To no one’s great surprise, there’s yet another new ARM chip available in the market. This time the perpetrator is Toshiba, and its lyrically named TMPM330FDFG is a new low-cost microcontroller based on the Cortex-M3 processor design.
The new chip marks Toshiba’s first step into the world of ARM Cortex-M3 processors. The company has certainly produced its share of microprocessors and microcontrollers before – probably numbering in the billions by now – but never one based on ARM’s newish low-end architecture. It’s a move designed to broaden Toshiba’s product portfolio and attract a new kind of customer.
The chip itself is both innovative and traditional. The peripheral mix is pretty standard for a 16-bit microcontroller: UART, I2C, timers, counters, analog inputs, and so forth. Its 40-MHz clock rate is quick but unremarkable -- what makers of compact cars would call “peppy.” In short, there’s nothing in the new chip that would offend a typical embedded designer.
Linux Kernel Debugging and Profiling, With and Without OCI
Officer McReady scratched his head in confusion. “OK, tell me again why you think Bostwick stole the papers?”
“Because, well, first of all I thought he was going to, see?” he started.
“Why did you think that?”
“Well, something was up. I had some of the documents on my desk, and Debra had some on her desk, and then they were gone. And we found them on his desk. That was just weird; why was he gathering these things up? It wasn’t even his project!”
“OK, but just because it’s weird doesn’t mean he stole the papers.”
“Yeah, but after we all left, he was the only one here. I had this iggy feeling in my gut about this, so I sorta hung around outside. After about 15 minutes, this courier guy shows up and leaves with a big manila envelope fulla papers. And about 5 minutes after that Bostwick takes off. And now the papers are gone.”
“OK, but did you actually see what was in the envelope?”
“No, it was closed.”
“So we have no proof that the envelope had these papers in it.”
“Well, no, but what else would it be?”
“It could have been anything; you guys got more papers in here than all the bathrooms in Shea Stadium put together. I never seen so many papers. I have no idea how you guys keep it straight. Hell, it’s probably lost, not stolen. Besides, if you were so sure something was going to happen, why didn’t you stay in the building, or go back in?”

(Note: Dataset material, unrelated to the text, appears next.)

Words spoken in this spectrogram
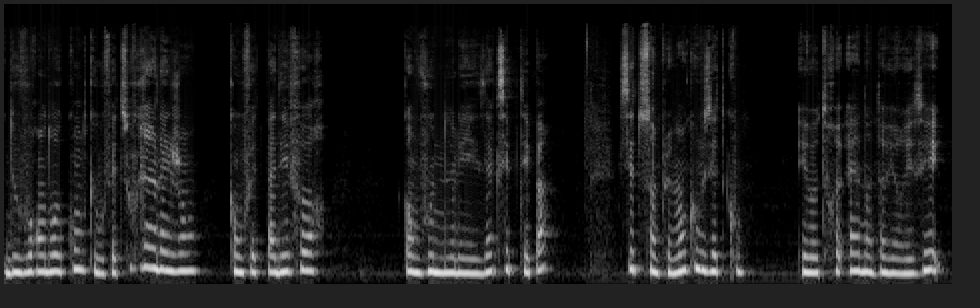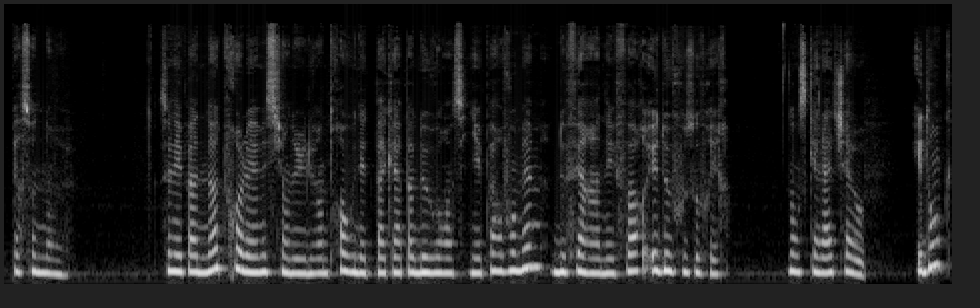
de vous rendre compte que vous faites souffrir les gens quand vous ne faites pas d'efforts, quand vous ne les acceptez pas, c'est tout simplement que vous êtes con. Et votre haine intériorisée, personne n'en veut. Ce n'est pas notre problème si en 2023 vous n'êtes pas capable de vous renseigner par vous-même, de faire un effort et de vous ouvrir. Dans ce cas-là, ciao. Et donc,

“Because if I did, he’d know, and obviously he wouldn’t take them then, would he... I mean, what am I supposed to do? If I watch him, he won’t do it. If I don’t watch him, then I can’t prove he did it. Either way, I lose!”

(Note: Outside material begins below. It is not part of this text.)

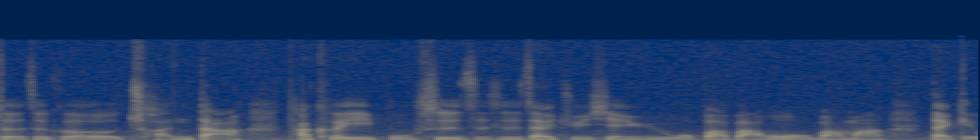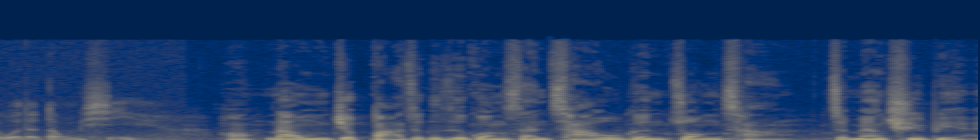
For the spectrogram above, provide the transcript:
的这个传达，它可以不是只是在局限于我爸爸或我妈妈带给我的东西。好，那我们就把这个日光山茶屋跟装茶怎么样区别？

FPGA Journal Turns Five
Five fabulous years after removing the “press” from “trade-press,” FPGA Journal has pushed out over 5 million e-mails, over 5 hundred original articles, over 5 thousand news stories, and dozens of webcasts through its servers. You, our audience, have told us often what you like and want – useful, interesting, and entertaining articles; a focus on topics important to engineers; objective and insightful analysis; up-to-date industry news; non-boring webcasts; and a sense of humor. Well, four out of five isn’t too bad.

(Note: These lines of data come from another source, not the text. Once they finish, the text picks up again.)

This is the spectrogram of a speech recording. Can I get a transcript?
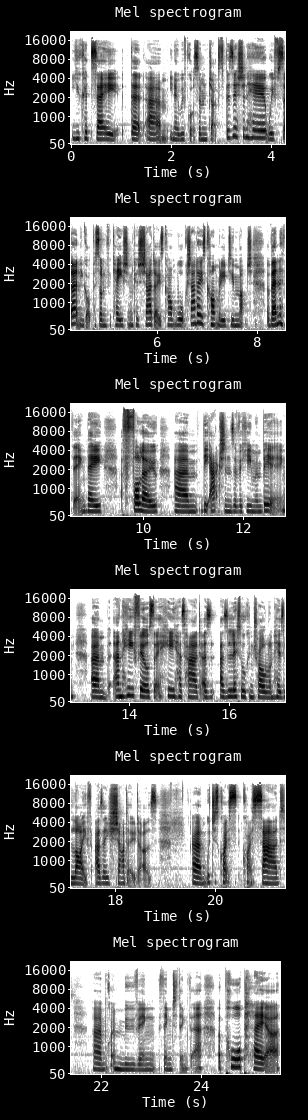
you could say that um, you know we've got some juxtaposition here. We've certainly got personification because shadows can't walk. Shadows can't really do much of anything. They follow um, the actions of a human being, um, and he feels that he has had as as little control on his life as a shadow does, um, which is quite quite sad. Um, quite a moving thing to think there. A poor player.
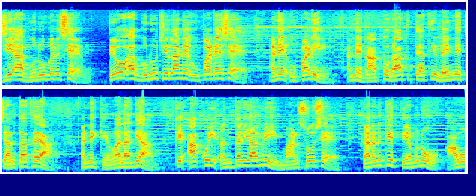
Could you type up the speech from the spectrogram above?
જે આ ગુરુગણ છે, તેઓ આ ગુરુચેલાને ઉપાડે છે અને ઉપાડી અને રાતોરાત ત્યાંથી લઈને ચાલતા થયા અને કહેવા લાગ્યા કે આ કોઈ અંતર્યામી માણસો છે, કારણ કે તેમનો આવો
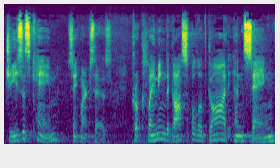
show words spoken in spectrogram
Jesus came, St. Mark says, proclaiming the gospel of God and saying,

Our parent company – Techfocus Media, Inc. has been good to us as well. Like any good parent, it has supplied us with siblings. Our first sister publication, Embedded Technology Journal, is turning three this week and is well out of its “toddler” phase. Editor and industry luminary Jim Turley is leading that publication and bringing some of the best editorial and analysis articles in the embedded space today. Bryon Moyer is heading our newest addition – IC Design and Verification Journal, and that publication is growing rapidly in a technology area that has been almost completely abandoned by the majority of the trade press.